The best of the bonus tracks-and perhaps the album’s absolute best track, and certainly destined to be one of Minaj’s biggest smashes-is “Va Va Voom,” a single that was shelved at the last minute in favor of radio-friendly “Starships.” I’ll never understand the decision, unless Minaj wanted to give other musicians a chance to hit number one before she stomped along with this toe-tapping, neck-twisting number that screams perfection from its old-school opening notes. “Va Va Voom” is snappy and darkly hilarious, though listeners may never pick up on its nuances, that offers a married man “One last option / I-I-I wanna give you one last chance / If you’re looking for the main attraction / Just hold on tight and let me do my dance.” There’s no question the hook was crafted by some of Hollywood’s most ingenious writers, as it picks up on the ground paved by Rihanna’s “S&M” (“Na na na na na come on”) and Minaj’s very own “Super Bass” (“Boom ba-doom / Boom boom ba-doom / Boom bass”). It’s almost guaranteed that this summer, at every intersection and stoplight, the sweet sounds of “Va Va Voom” will be blasting from every window: “If you want it / I’m gonna be / Va Va voom voom / If you got it / You got it / You got that voom voom.” It’s so perfect I might cry.
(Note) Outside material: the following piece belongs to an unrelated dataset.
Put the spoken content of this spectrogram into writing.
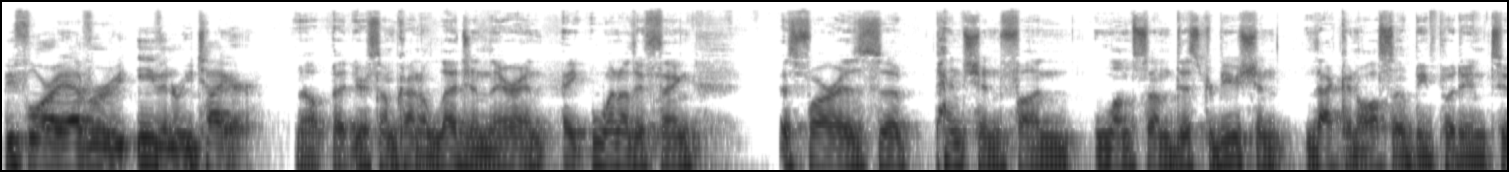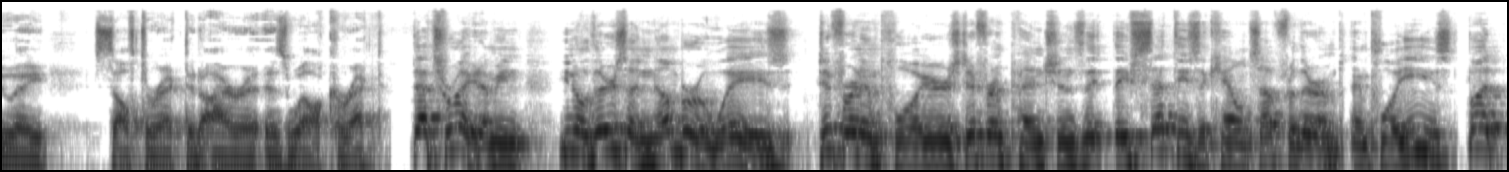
before I ever even retire. Well, but you're some kind of legend there. And hey, one other thing, as far as a pension fund lump sum distribution, that can also be put into a self-directed IRA as well, correct? That's right. I mean, you know, there's a number of ways different employers, different pensions, they, they've set these accounts up for their em- employees. But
Despite its obvious missteps, Pink Friday: Roman Reloaded cements itself as one of 2012’s best pop albums and certainly wipes away any fears that Minaj had lost her edge. It’s a near perfect blend of pop-rap perfection, a love letter to the Barbs that have had her back since day one. Nicki Minaj is destined for superstardom-Roman Reloaded brings her right to the edge.


About Brennan Carley 80 Articles
Brennan Carley served as the Arts & Review Editor for The Heights in 2012. He's currently an Assistant Editor for Spin.